URA's rental index for private homes remained unchanged, compared with a 0.2 per cent decline in the previous quarter.
Rentals of non-landed private homes in CCR retreated 0.8 per cent, contrasting with the increase of 0.1 per cent in the previous quarter. In the city-fringe or RCR, rents climbed 0.9 per cent, contrasting with the drop of 0.4 per cent in the previous quarter. Rentals in the suburbs contracted 0.3 per cent after sliding 0.6 per cent in the previous quarter.
The vacancy rate of completed private homes (excluding ECs) rose to 8.4 per cent as at end-Q3 2017 from 8.1 per cent as at end-Q2 2017. Giving a breakdown by regions, URA said that the vacancy rates of completed private homes as at end-Q3 2017 in CCR, RCR and OCR were 10.9 per cent, 8.3 per cent and 7.3 per cent respectively - up from the 10.3 per cent, 8.1 per cent and 7.1 per cent in the previous quarter.
As at end-Q3 2017, there was a total supply of 35,022 uncompleted private residential units (excluding ECs) in the pipeline with planning approvals, lower than the 35,423 units at end-Q2 2017. (Out of these figures, 16,031 units remained unsold as at end-Q3 2017, an increase from the 15,085 units at end-Q2 2017.)
After adding the supply of 7,254 EC units in the pipeline, there were 42,276 units in the pipeline with planning approvals. Of the EC units in the pipeline, 1,147 units remained unsold. In total, 17,178 units with planning approvals (including ECs) remained unsold.
Based on the expected completion dates reported by developers, 6,006 units (including ECs) will be completed in the fourth quarter of 2017. Another 11,519 units (including ECs) are slated for completion in 2018.

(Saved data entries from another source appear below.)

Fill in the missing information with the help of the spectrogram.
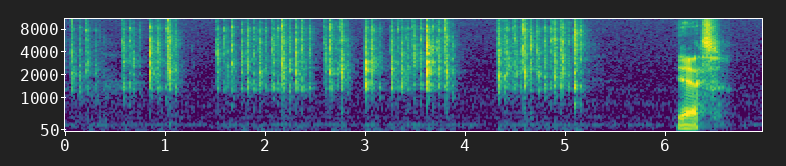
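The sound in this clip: Typing on a computer keyboard: quick bursts of light clicks come in irregular runs separated by short pauses. The keystrokes stay fairly faint throughout.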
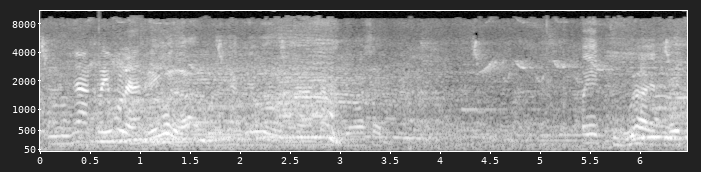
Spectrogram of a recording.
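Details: Giant cattle being unloaded from a truck in Indonesia, lowing in drawn-out, wavering moos that rise and fall, overlapping one another, with people talking and a busy background throughout.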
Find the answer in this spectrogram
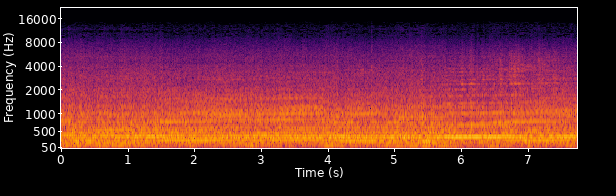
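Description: Audi R8's engine running hard at high highway speed, heard from inside the cabin over tyre and wind rush; its steady note shifts in pitch a few times as the throttle changes.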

Savills Singapore research head Alan Cheong noted that sentiments on the ground have already been firming up for a few quarters. He expects URA's private home price index to post quarter-on-quarter increases for the next four quarters "within the 0.5 per cent to less than one per cent range, driven both by improving sentiments on the buy side and production cost-push pressures on the supply side".
ERA Realty Network key executive officer Eugene Lim, too, said: " Home buyers need not be overly worried that prices will see a robust spike, as the market recovery is expected to be gradual."
Although Singapore's economy is expected to grow by almost 3 per cent this year, "developers and sellers would also have to be mindful that buyers' purchasing power remains tied to their income, due to the Total Debt Servicing Ratio (TDSR) as well as the lower loan quantum that can be granted by the banks for second and subsequent property purchases".
"The ABSD (additional buyer's stamp duty) and SSD (seller's stamp duty) regime remain in place," he added.
He expects URA's price index to move sideways, possibly between zero per cent to one per cent increase for the whole 2017, much less than the 3.1 per cent decline in 2016.